It was hard to say who was being put to the test more at UCLA's Schoenberg Hall on Saturday night -- Anonymous 4, or their fans.
Rather than remain on their comfortable, usually soothing Middle Ages turf, the four female singers leaped forward several centuries -- yes, even into the 20th and 21st -- in a Christmas program titled "Wolcum Yule."
Clearly a lot of thought went into the carefully conceived, symmetrical organization of material. Expertly accompanied by Alyssa Reit on a small Celtic harp on most numbers, the Anons divided the first half into four sequences in which each collection of traditional carols from the British Isles was topped off by a contemporary composition.
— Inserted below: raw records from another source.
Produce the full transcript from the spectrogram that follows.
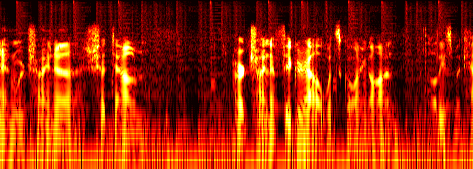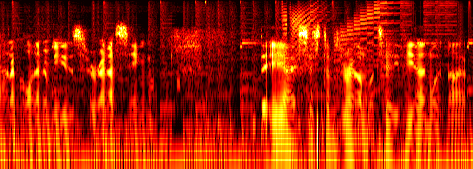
and we're trying to shut down, or trying to figure out what's going on with all these mechanical enemies harassing the AI systems around Motavia and whatnot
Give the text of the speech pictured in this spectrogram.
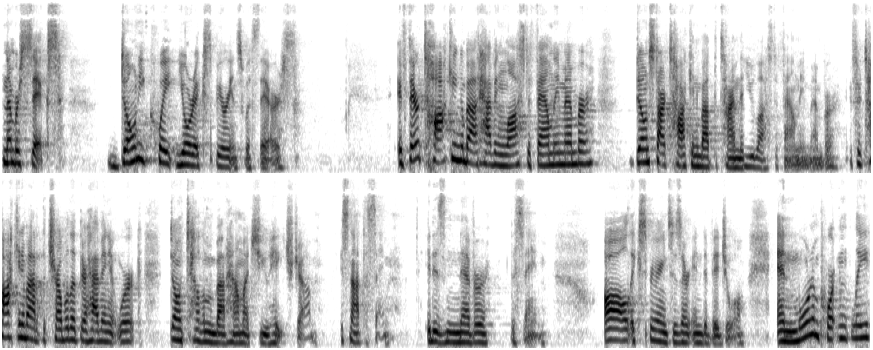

Within the sequences were subdivisions -- harp interludes, solo features for each singer -- and recurring subjects (parts of the Scottish poem "Balulalow" were heard in no less than three settings throughout the evening). Of the newer material, the most startling departure from the Anonymous norm was Peter Maxwell Davies' "A Calendar of Kings," full of jarring, clashing harmonies and a haunted tone that set off some murmuring in the audience afterward.
Ultimately, the most lasting impression of the program was left by the endlessly inventive Benjamin Britten, whose exquisite "A New Year Carol" ended the first half and provided a foretaste of "A Ceremony of Carols" -- itself based upon medieval texts -- after intermission.
Though Britten wrote "Ceremony" with a boys' choir in mind, Anonymous 4 offered a less-innocent-sounding yet viable alternative, with sometimes swiftly paced, surprisingly impassioned results.